### Your assignment
If a picture appears among the records, leave it out and set down everything else exactly as it stands.

(Given information begins)

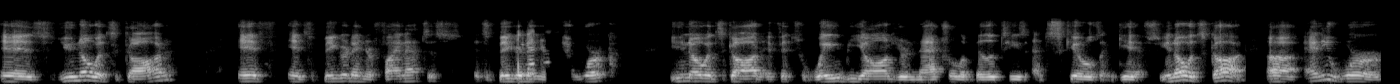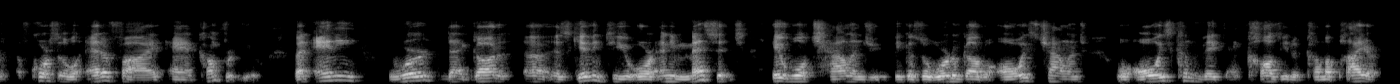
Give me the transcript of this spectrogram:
is you know it's god if it's bigger than your finances, it's bigger yeah. than your network, you know it's God if it's way beyond your natural abilities and skills and gifts. You know it's God. Uh, any word, of course, it will edify and comfort you. But any word that God uh, is giving to you or any message, it will challenge you because the word of God will always challenge, will always convict, and cause you to come up higher.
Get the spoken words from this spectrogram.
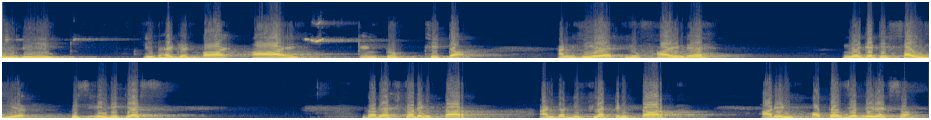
mb divided by i into theta. And here you find a negative sign here which indicates the restoring torque and the deflecting torque are in opposite direction.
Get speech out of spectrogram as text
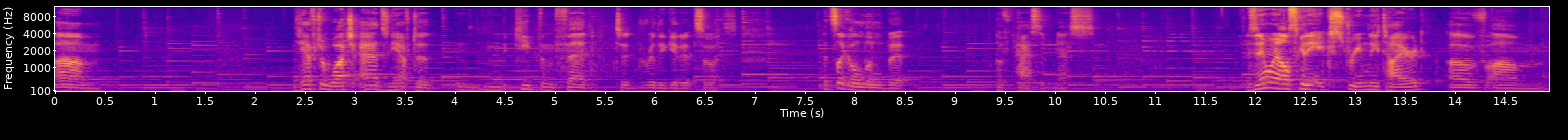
Um, you have to watch ads and you have to keep them fed to really get it. So it's, it's like a little bit of passiveness. Is anyone else getting extremely tired of um,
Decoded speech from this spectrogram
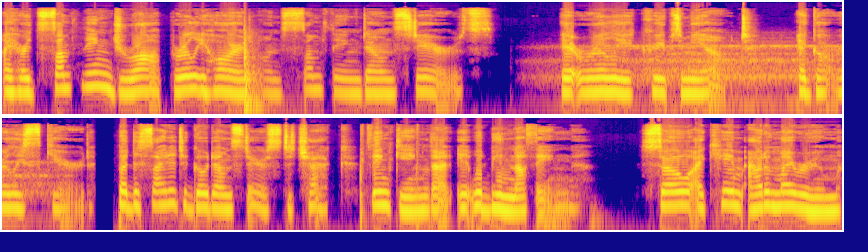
I heard something drop really hard on something downstairs. It really creeped me out. I got really scared, but decided to go downstairs to check, thinking that it would be nothing. So I came out of my room,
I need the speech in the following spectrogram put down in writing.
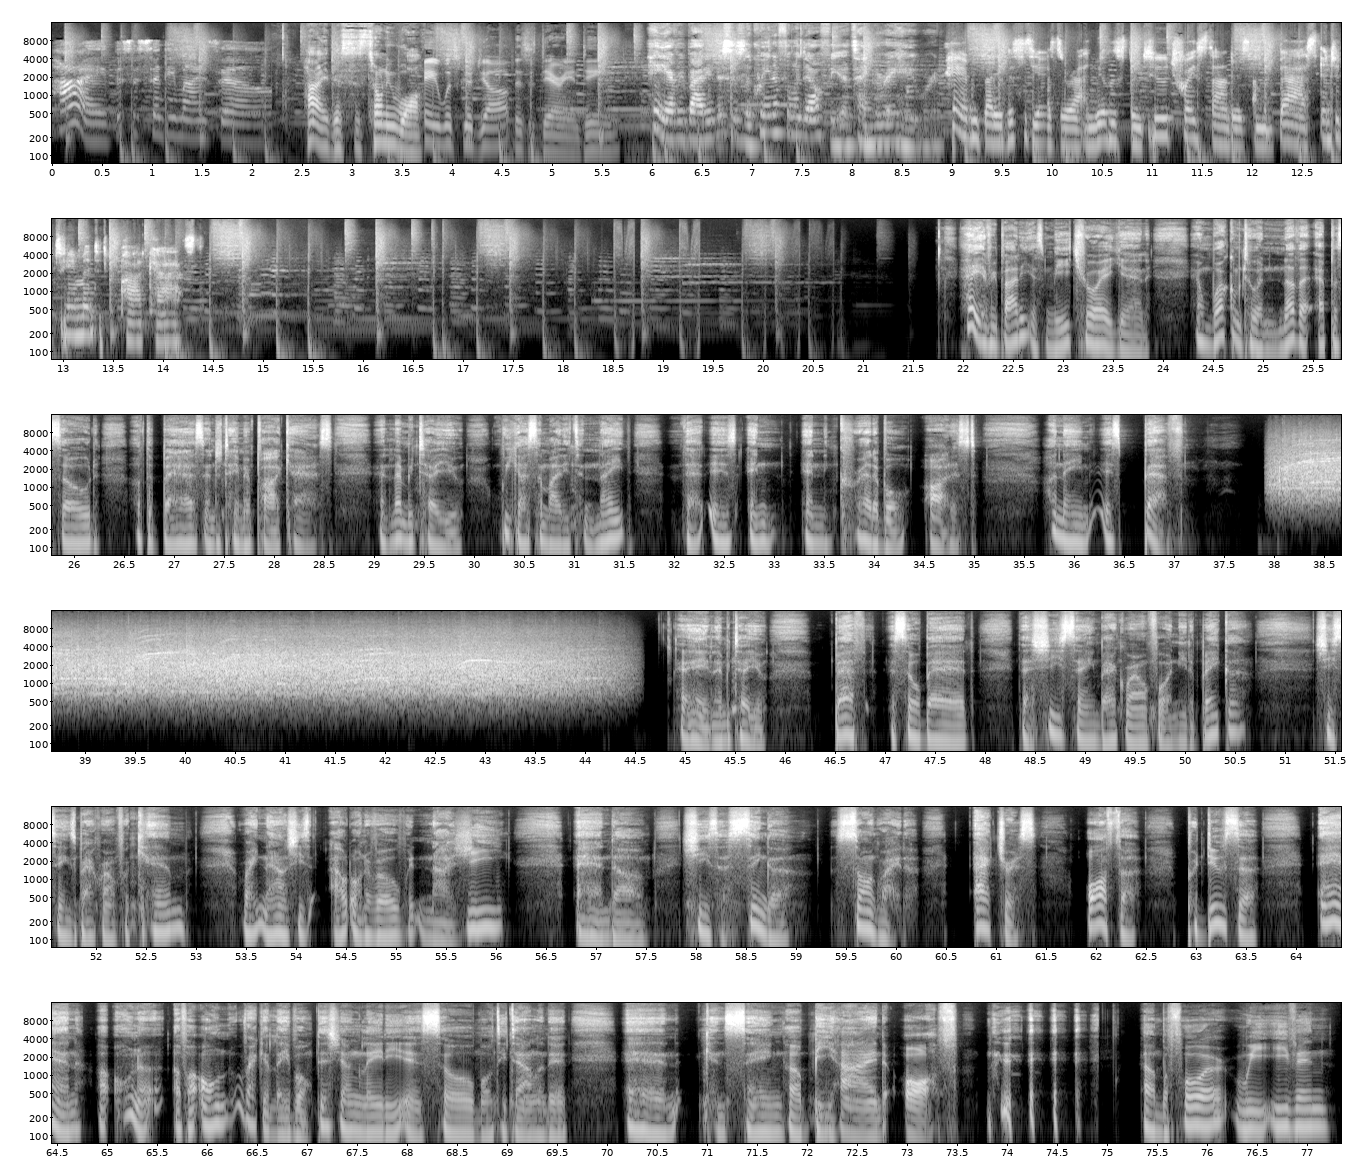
Hi, this is Cindy Mizell. Hi, this is Tony Walker. Hey, what's good, y'all? This is Darian Dean. Hey, everybody, this is the Queen of Philadelphia, Tangeray Hayward. Hey, everybody, this is Yezra, and you're listening to Troy Saunders on the Bass Entertainment Podcast. Hey, everybody, it's me, Troy, again, and welcome to another episode of the Bass Entertainment Podcast. And let me tell you, we got somebody tonight that is an, an incredible artist. Her name is Beth. Hey, let me tell you, Beth is so bad that she sang background for Anita Baker. She sings background for Kem. Right now, she's out on the road with Najee, and um, she's a singer, songwriter, actress, author, producer, and a owner of her own record label. This young lady is so multi talented and can sing her behind off. um, before we even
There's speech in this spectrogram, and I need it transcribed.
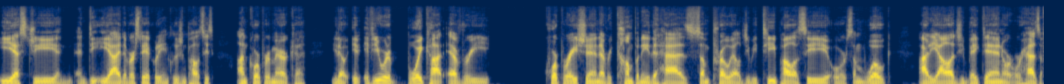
ESG and and DEI diversity equity inclusion policies on corporate America. You know if, if you were to boycott every corporation, every company that has some pro LGBT policy or some woke ideology baked in or, or has a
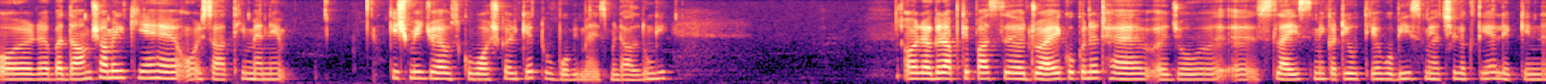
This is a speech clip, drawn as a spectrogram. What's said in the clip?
और बादाम शामिल किए हैं और साथ ही मैंने किशमिश जो है उसको वॉश करके तो वो भी मैं इसमें डाल दूँगी। और अगर आपके पास ड्राई कोकोनट है जो स्लाइस में कटी होती है, वो भी इसमें अच्छी लगती है, लेकिन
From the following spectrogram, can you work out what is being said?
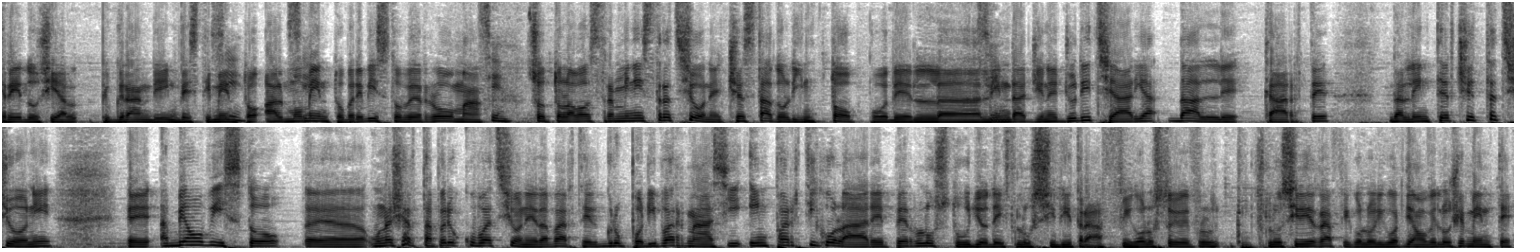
credo sia il più grande investimento sì, al momento sì. previsto per Roma sì. sotto la vostra amministrazione. C'è stato l'intoppo dell'indagine giudiziaria dalle carte dalle intercettazioni eh, abbiamo visto eh, una certa preoccupazione da parte del gruppo di Parnasi in particolare per lo studio dei flussi di traffico. Lo studio dei flussi di traffico, lo ricordiamo velocemente,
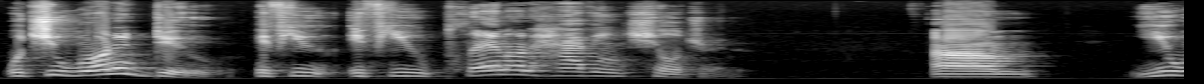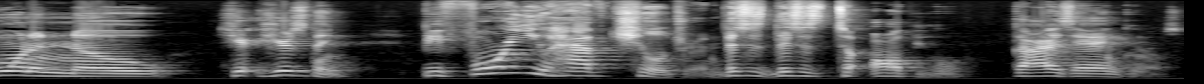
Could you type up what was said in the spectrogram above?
What you want to do, if you, if you plan on having children, um, you want to know, here, here's the thing. Before you have children, this is, this is to all people, guys and girls.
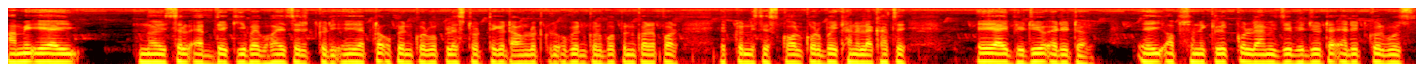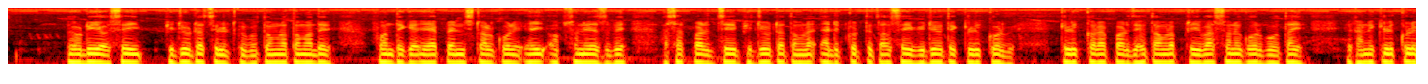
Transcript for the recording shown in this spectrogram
আমি এআই নয়েসেল অ্যাপ দিয়ে কীভাবে ভয়েস এডিট করি, এই অ্যাপটা ওপেন করব প্লে স্টোর থেকে ডাউনলোড করে ওপেন করব। ওপেন করার পর একটু নিচে স্ক্রল করব, এখানে লেখা আছে এআই ভিডিও এডিটর এই অপশনে ক্লিক করলে আমি যে ভিডিওটা এডিট করব অডিও সেই ভিডিওটা সিলেক্ট করব। তোমরা তোমাদের ফোন থেকে এই অ্যাপটা ইনস্টল করে এই অপশনে আসবে। আসার পর যে ভিডিওটা তোমরা এডিট করতে চাও, সেই ভিডিওতে ক্লিক করবে। ক্লিক করার পর যেহেতু আমরা ফ্রি ভার্সনে করব, তাই এখানে ক্লিক করলে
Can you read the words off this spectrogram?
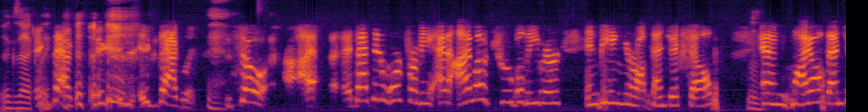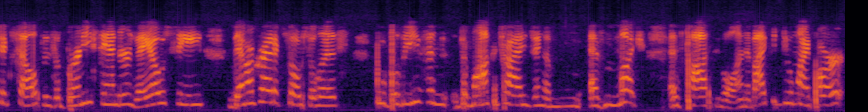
exactly. Exactly. Exactly. So I, that didn't work for me, and I'm a true believer in being your authentic self. Mm. And my authentic self is a Bernie Sanders, AOC, Democratic Socialist who believes in democratizing as much as possible. And if I could do my part,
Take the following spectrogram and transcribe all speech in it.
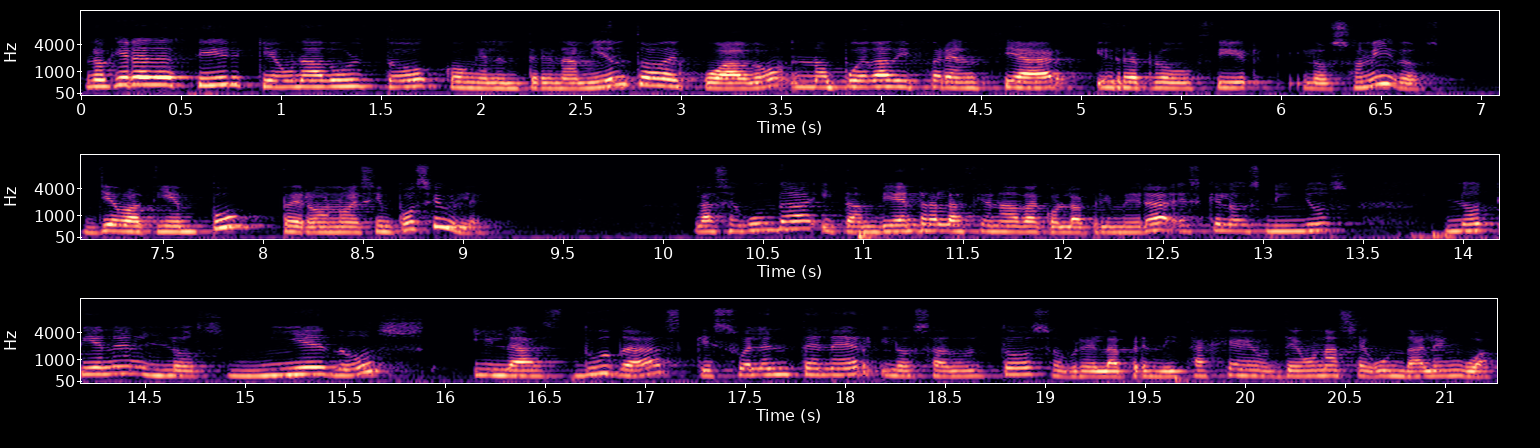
no quiere decir que un adulto con el entrenamiento adecuado no pueda diferenciar y reproducir los sonidos. Lleva tiempo, pero no es imposible. La segunda, y también relacionada con la primera, es que los niños no tienen los miedos y las dudas que suelen tener los adultos sobre el aprendizaje de una segunda lengua.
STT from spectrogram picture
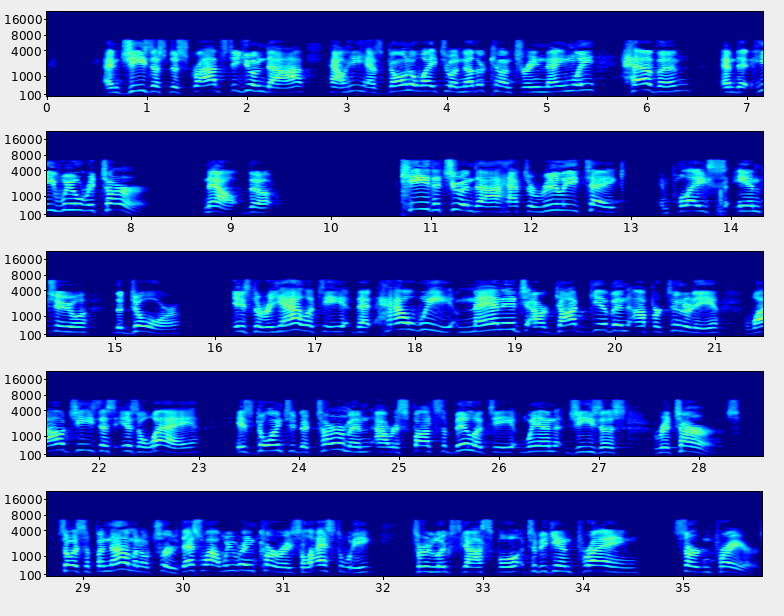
And Jesus describes to you and I how he has gone away to another country, namely heaven, and that he will return. Now, the key that you and I have to really take and place into the door is the reality that how we manage our God given opportunity while Jesus is away is going to determine our responsibility when Jesus returns. So it's a phenomenal truth. That's why we were encouraged last week through Luke's gospel to begin praying certain prayers.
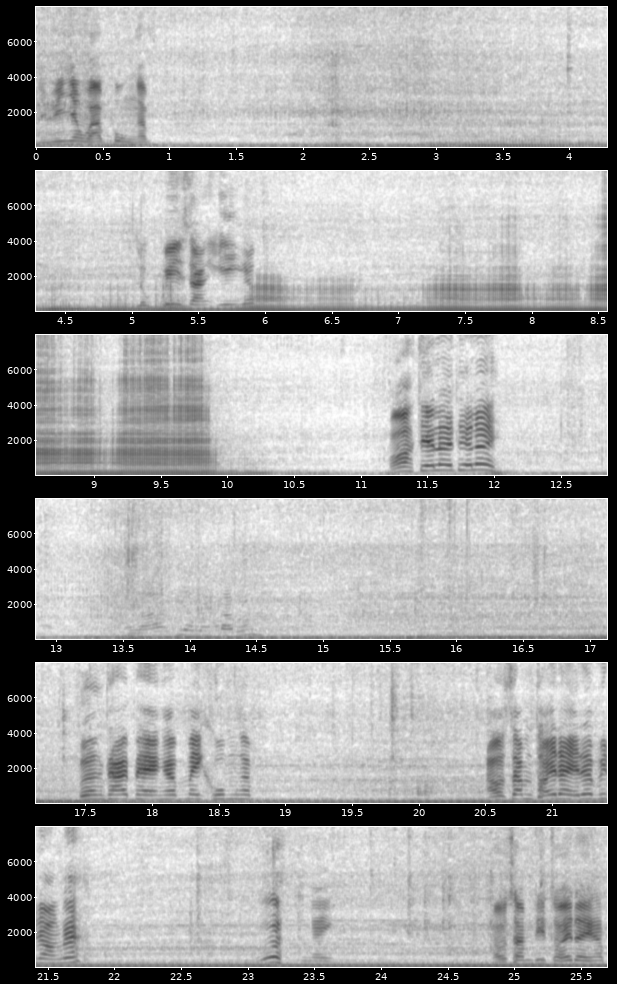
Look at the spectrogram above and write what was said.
นี่มีจังหวะพุ่งครับ ลูกปีสังอีกครับพอเทเลยเทเลย ลาเที่ยวมันตามมัน เฟืองท้ายแพงครับไม่คุ้มครับ เอาซ้ำถอยได้เด้อพี่น้องเด้อเอ้ยไง เอาซ้ำที่ถอยได้ครับ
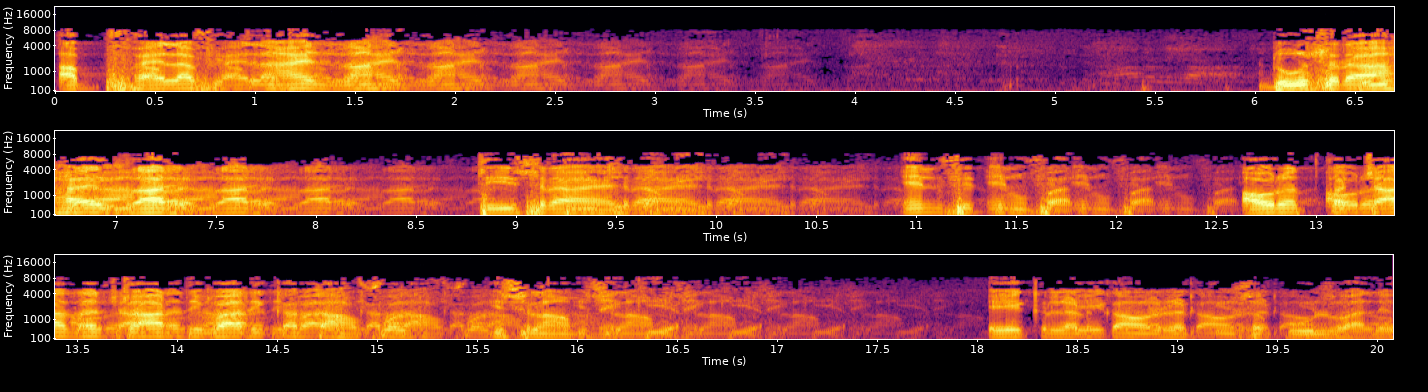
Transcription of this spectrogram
اب پھیلا فتنہ ہے دوسرا ہے زر۔ تیسرا ہے ان فتنوں پر۔ عورت کا چادر چار دیواری کا تحفظ اسلام نے کیا۔ ایک لڑکا اور لڑکی سکول والے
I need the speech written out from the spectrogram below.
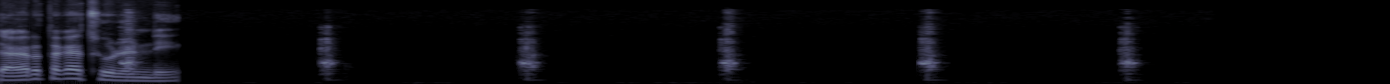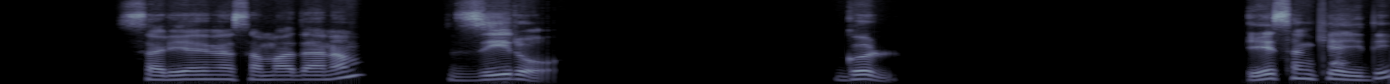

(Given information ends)

### Reply
Give me the transcript of this spectrogram:
is you know it's god if it's bigger than your finances, it's bigger yeah. than your network, you know it's God if it's way beyond your natural abilities and skills and gifts. You know it's God. Uh, any word, of course, it will edify and comfort you. But any word that God uh, is giving to you or any message, it will challenge you because the word of God will always challenge, will always convict, and cause you to come up higher.
Get the spoken words from this spectrogram.
mb divided by i into theta. And here you find a negative sign here which indicates the restoring torque and the deflecting torque are in opposite direction.
Get speech out of spectrogram as text
Um, you have to watch ads and you have to keep them fed to really get it. So it's, it's like a little bit of passiveness. Is anyone else getting extremely tired of um,
Decoded speech from this spectrogram
I heard something drop really hard on something downstairs. It really creeped me out. I got really scared, but decided to go downstairs to check, thinking that it would be nothing. So I came out of my room,
I need the speech in the following spectrogram put down in writing.
Hi, this is Cindy Mizell. Hi, this is Tony Walker. Hey, what's good, y'all? This is Darian Dean. Hey, everybody, this is the Queen of Philadelphia, Tangeray Hayward. Hey, everybody, this is Yezra, and you're listening to Troy Saunders on the Bass Entertainment Podcast. Hey, everybody, it's me, Troy, again, and welcome to another episode of the Bass Entertainment Podcast. And let me tell you, we got somebody tonight that is an, an incredible artist. Her name is Beth. Hey, let me tell you, Beth is so bad that she sang background for Anita Baker. She sings background for Kem. Right now, she's out on the road with Najee, and um, she's a singer, songwriter, actress, author, producer, and a owner of her own record label. This young lady is so multi talented and can sing her behind off. um, before we even
There's speech in this spectrogram, and I need it transcribed.
ESG and and DEI diversity equity inclusion policies on corporate America. You know if, if you were to boycott every corporation, every company that has some pro LGBT policy or some woke ideology baked in or, or has a
This is a speech clip, drawn as a spectrogram. What's said in the clip?
और बादाम शामिल किए हैं और साथ ही मैंने किशमिश जो है उसको वॉश करके तो वो भी मैं इसमें डाल दूँगी। और अगर आपके पास ड्राई कोकोनट है जो स्लाइस में कटी होती है, वो भी इसमें अच्छी लगती है, लेकिन
From the following spectrogram, can you work out what is being said?
credo sia il più grande investimento sì, al momento sì. previsto per Roma sì. sotto la vostra amministrazione. C'è stato l'intoppo dell'indagine giudiziaria dalle carte dalle intercettazioni eh, abbiamo visto eh, una certa preoccupazione da parte del gruppo di Parnasi in particolare per lo studio dei flussi di traffico. Lo studio dei flussi di traffico, lo ricordiamo velocemente,
Could you type up what was said in the spectrogram above?
What you want to do, if you, if you plan on having children, um, you want to know, here, here's the thing. Before you have children, this is, this is to all people, guys and girls.
Transcript for the recording shown in this spectrogram
আমি এআই নয়েসেল অ্যাপ দিয়ে কীভাবে ভয়েস এডিট করি, এই অ্যাপটা ওপেন করব প্লে স্টোর থেকে ডাউনলোড করে ওপেন করব। ওপেন করার পর একটু নিচে স্ক্রল করব, এখানে লেখা আছে এআই ভিডিও এডিটর এই অপশনে ক্লিক করলে আমি যে ভিডিওটা এডিট করব অডিও সেই ভিডিওটা সিলেক্ট করব। তোমরা তোমাদের ফোন থেকে এই অ্যাপটা ইনস্টল করে এই অপশনে আসবে। আসার পর যে ভিডিওটা তোমরা এডিট করতে চাও, সেই ভিডিওতে ক্লিক করবে। ক্লিক করার পর যেহেতু আমরা ফ্রি ভার্সনে করব, তাই এখানে ক্লিক করলে
Can you read the words off this spectrogram?
exactly. Exactly. Exactly. So I, that didn't work for me, and I'm a true believer in being your authentic self. Mm. And my authentic self is a Bernie Sanders, AOC, Democratic Socialist who believes in democratizing as much as possible. And if I could do my part,
Take the following spectrogram and transcribe all speech in it.
no quiere decir que un adulto con el entrenamiento adecuado no pueda diferenciar y reproducir los sonidos. Lleva tiempo, pero no es imposible. La segunda, y también relacionada con la primera, es que los niños no tienen los miedos y las dudas que suelen tener los adultos sobre el aprendizaje de una segunda lengua.
STT from spectrogram picture
And Jesus describes to you and I how he has gone away to another country, namely heaven, and that he will return. Now, the key that you and I have to really take and place into the door is the reality that how we manage our God given opportunity while Jesus is away is going to determine our responsibility when Jesus returns. So it's a phenomenal truth. That's why we were encouraged last week through Luke's gospel to begin praying certain prayers.
Look at the spectrogram above and write what was said.
นี่มีจังหวะพุ่งครับ ลูกปีสังอีกครับพอเทเลยเทเลย ลาเที่ยวมันตามมัน เฟืองท้ายแพงครับไม่คุ้มครับ เอาซ้ำถอยได้เด้อพี่น้องเด้อเอ้ยไง เอาซ้ำที่ถอยได้ครับ
Transcription of this spectrogram
اب پھیلا فتنہ ہے دوسرا ہے زر۔ تیسرا ہے ان فتنوں پر۔ عورت کا چادر چار دیواری کا تحفظ اسلام نے کیا۔ ایک لڑکا اور لڑکی سکول والے
I need the speech written out from the spectrogram below.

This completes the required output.